10:30 V.O: “Wayne emerged from the booth with 10,000 bars — one 35-minute uninterrupted song.” We see a VHS tape labeled “10,00 bars” being ejected from a VCR. This makes no sense whatsoever. Unless there was a video of Wayne recording the 10,000 bars. But then why aren’t we seeing clips from the video?

10:30 Interesting logic from our man Weezy: “When I stopped writing I noticed that everything was real now. I can’t speak about nothing but what’s real, because I can’t write nothing down.”

10:32 Wayne marries his baby-momma and moves to Miami. “I felt all the feelings I should have felt while I was watching her give birth.”

10:33 Katrina hits but Wayne is gone, and — initially — not particularly affected by the storm. “At that time nothing affected me. I lost some cars and a house. $300,000 house — I got $300,000 chains on, you gotta understand.”

To clarify, Wayne is asking us to understand why he didn’t care about losing his house, not why he wears $300,00 chains.

10:34 Then Wayne finds out the extent of the storm’s damage. People he knows died. The tragedy hits home. Wayne does good things with the money he’s made, like helping to rebuild parks. He then writes a song called “Georgia Bush” in which he samples Ray Charles. We hear a clip of this song over a montage of black and white stills showing the wake of Katrina’s devastation.

10:41 Wayne pronounces himself the best rapper alive. Cue montage of Wayne throwing stacks of cash, and a close-up of Wayne’s face tattoos, of which there are many now.

10:42 Wayne addicted to cough syrup. More stock footage of medical equipment. This is what is known as a motif. People are concerned. The New Yorker dude explains that many great southern rap albums were inspired by syrup, but they’ve also killed lots of rappers. Wayne “I don’t care if it was heroin in my cup. It’s my cup. F**k you.”

10:47 Our man is arrested for weapons possession.

10:50 Tha Carter III blows up. In a case we don’t know what this means, we are shown a photo of the billboard records chart with Wayne at number 1. Wayne’s name is circled.

10:51 The mainstream media comes calling. Cut to Wayne on the Jimmy Kimmell show, and bowling with Katie Couric.

10:52 Obama makes a Lil Wayne reference in a speech. Baby Williams: “When Obama said that, we just looked at each other like, damn, we’re gonna get in that White House.” Hmmm…Does he mean that metaphorically? That they’re going to go on a White House tour? Because I’m pretty sure Wayne is not planning to run for president in 2012.

10:56 More stuff about Wayne being famous now. He wins four Grammies.

10:59 “I’m a real artist. You give me a canvas, I’ll give you art.” True dat.

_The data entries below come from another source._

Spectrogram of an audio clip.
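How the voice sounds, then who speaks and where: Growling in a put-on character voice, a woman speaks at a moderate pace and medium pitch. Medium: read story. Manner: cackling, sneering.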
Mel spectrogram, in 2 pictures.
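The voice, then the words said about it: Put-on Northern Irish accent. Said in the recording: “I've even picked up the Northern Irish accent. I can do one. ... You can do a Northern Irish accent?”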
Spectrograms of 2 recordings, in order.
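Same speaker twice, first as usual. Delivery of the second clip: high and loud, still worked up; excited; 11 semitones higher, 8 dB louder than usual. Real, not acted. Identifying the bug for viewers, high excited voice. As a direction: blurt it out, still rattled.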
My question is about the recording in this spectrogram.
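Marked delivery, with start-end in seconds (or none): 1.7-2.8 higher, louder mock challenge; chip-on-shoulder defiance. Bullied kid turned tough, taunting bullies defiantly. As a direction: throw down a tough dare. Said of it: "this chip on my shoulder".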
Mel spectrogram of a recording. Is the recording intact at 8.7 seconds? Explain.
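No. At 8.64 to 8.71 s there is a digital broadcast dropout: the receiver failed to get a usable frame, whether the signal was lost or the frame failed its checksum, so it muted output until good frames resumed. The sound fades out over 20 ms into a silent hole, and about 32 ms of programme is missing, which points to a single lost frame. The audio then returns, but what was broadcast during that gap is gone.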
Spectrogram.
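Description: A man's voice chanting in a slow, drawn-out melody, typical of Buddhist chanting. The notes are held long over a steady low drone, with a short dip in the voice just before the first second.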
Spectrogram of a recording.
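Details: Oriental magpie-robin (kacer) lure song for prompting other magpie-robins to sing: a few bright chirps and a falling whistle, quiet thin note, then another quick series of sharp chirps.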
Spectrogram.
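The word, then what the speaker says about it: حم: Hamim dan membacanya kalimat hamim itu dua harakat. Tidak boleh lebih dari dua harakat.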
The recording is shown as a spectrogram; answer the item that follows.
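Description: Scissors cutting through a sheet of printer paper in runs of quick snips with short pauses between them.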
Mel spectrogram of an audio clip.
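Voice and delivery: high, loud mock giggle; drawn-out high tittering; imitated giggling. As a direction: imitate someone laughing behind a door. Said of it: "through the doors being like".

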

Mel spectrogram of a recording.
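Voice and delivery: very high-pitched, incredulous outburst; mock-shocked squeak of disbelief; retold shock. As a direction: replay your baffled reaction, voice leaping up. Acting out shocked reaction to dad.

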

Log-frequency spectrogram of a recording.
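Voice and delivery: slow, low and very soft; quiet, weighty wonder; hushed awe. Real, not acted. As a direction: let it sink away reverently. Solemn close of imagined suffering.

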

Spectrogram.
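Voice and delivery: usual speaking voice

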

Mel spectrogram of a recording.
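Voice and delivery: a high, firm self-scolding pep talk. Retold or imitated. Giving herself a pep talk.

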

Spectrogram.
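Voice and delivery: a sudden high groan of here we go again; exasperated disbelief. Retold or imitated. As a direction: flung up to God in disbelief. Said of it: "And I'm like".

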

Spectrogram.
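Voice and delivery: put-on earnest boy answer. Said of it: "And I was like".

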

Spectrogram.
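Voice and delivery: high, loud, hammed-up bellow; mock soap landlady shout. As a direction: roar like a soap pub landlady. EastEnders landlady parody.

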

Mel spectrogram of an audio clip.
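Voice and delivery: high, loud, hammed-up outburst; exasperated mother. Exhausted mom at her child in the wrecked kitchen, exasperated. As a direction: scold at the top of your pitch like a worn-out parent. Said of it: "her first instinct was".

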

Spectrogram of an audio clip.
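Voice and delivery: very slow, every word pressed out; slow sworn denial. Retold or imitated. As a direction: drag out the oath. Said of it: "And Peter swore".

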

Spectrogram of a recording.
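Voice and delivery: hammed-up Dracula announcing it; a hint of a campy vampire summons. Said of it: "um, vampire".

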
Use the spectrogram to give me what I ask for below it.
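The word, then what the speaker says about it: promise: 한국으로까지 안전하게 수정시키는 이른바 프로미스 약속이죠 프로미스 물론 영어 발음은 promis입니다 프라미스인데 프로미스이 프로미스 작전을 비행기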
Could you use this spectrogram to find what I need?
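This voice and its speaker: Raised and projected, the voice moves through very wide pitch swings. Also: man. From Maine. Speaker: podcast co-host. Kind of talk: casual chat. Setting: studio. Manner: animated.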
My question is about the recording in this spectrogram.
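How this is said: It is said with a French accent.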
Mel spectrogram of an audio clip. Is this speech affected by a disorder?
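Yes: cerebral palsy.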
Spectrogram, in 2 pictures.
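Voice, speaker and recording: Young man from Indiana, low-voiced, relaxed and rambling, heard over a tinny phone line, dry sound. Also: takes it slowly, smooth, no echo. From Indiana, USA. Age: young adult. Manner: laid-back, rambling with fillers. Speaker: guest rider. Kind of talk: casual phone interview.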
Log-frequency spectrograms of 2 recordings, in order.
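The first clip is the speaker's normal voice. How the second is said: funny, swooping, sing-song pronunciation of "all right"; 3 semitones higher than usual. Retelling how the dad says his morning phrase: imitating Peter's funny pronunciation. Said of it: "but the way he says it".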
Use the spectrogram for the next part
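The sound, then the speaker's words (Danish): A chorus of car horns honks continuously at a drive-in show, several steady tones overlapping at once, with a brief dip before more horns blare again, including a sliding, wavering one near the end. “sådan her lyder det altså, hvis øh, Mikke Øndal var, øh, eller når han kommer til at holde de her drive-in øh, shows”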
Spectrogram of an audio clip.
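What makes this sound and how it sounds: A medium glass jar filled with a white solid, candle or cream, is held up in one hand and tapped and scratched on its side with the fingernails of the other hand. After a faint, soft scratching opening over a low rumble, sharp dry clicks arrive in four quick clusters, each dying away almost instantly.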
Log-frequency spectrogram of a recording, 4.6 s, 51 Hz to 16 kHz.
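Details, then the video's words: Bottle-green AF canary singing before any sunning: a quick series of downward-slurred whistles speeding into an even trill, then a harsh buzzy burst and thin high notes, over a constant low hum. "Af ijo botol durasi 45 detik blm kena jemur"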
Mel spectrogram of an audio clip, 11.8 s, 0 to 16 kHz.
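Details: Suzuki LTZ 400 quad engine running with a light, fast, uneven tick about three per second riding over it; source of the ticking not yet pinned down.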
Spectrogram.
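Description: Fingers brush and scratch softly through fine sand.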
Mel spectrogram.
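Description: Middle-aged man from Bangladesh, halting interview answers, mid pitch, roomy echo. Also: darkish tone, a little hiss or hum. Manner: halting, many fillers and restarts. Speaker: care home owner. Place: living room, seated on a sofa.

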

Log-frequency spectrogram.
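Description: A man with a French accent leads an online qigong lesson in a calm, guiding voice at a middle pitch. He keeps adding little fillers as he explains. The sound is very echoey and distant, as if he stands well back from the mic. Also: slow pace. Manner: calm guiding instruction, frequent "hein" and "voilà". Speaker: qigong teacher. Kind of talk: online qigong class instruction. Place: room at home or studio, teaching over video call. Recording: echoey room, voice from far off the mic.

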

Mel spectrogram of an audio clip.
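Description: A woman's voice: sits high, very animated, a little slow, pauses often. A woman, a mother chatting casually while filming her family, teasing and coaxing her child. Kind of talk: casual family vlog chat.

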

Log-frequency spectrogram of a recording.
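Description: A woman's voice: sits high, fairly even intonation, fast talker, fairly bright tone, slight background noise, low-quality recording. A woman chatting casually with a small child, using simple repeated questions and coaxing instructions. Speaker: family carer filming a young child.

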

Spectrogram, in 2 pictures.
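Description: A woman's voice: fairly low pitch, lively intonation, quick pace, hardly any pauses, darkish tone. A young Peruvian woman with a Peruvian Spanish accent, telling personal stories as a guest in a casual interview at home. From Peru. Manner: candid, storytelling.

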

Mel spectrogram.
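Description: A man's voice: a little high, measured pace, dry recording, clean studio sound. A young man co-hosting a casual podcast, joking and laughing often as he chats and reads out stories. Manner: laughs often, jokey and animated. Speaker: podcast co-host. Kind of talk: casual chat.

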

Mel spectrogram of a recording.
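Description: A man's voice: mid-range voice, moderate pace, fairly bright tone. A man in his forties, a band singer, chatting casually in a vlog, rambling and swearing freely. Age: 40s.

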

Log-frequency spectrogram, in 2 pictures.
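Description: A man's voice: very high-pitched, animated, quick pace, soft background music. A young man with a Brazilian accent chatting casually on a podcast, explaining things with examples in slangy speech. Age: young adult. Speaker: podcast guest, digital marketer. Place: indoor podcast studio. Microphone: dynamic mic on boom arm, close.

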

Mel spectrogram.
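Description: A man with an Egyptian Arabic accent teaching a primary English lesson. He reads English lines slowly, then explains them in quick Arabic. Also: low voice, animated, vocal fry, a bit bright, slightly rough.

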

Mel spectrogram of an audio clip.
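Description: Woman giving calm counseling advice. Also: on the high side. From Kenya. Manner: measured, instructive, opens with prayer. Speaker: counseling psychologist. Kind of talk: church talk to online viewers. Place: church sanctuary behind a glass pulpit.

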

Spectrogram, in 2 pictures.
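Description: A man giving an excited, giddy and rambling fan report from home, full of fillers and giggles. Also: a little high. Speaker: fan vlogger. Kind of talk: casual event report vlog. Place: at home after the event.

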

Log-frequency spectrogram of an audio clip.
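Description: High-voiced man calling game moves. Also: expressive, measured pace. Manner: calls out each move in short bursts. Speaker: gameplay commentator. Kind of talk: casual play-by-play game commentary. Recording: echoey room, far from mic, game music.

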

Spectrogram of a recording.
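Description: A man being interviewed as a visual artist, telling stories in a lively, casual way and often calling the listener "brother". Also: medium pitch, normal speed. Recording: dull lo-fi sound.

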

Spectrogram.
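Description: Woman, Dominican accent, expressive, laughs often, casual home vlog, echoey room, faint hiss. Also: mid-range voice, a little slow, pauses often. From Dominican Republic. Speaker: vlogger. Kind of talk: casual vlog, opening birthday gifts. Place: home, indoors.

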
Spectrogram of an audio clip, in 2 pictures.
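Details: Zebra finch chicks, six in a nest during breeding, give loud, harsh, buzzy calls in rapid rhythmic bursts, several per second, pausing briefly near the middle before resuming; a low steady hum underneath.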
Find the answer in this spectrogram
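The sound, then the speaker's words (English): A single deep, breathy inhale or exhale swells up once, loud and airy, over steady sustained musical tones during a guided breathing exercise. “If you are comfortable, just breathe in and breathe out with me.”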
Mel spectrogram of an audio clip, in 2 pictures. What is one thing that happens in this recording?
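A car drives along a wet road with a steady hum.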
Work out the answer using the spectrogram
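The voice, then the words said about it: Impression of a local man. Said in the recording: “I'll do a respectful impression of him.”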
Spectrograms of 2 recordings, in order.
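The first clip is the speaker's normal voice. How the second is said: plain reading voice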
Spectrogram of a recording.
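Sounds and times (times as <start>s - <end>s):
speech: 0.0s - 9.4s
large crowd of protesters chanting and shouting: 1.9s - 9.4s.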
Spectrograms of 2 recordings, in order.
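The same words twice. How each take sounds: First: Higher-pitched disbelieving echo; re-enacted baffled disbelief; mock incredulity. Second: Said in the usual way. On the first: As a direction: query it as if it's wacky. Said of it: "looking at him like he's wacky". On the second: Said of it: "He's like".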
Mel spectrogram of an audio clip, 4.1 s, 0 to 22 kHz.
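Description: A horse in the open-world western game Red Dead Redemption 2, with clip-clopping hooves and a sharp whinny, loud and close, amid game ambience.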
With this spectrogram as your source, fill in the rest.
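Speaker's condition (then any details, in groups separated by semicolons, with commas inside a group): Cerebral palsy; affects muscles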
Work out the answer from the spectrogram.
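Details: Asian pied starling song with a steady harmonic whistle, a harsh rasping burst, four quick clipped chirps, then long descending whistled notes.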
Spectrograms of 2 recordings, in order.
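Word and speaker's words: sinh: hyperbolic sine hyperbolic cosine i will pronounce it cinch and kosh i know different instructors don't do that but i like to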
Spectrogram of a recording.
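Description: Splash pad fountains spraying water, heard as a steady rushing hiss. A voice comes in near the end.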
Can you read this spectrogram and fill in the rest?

Find some bonus interview excerpts from the episode below.

Playing guitar

How he developed his stage entrance with the Hot Boyz

His tattoos

His father dying

Read more arts and entertainment coverage from Adam Wilson over on The Faster Times.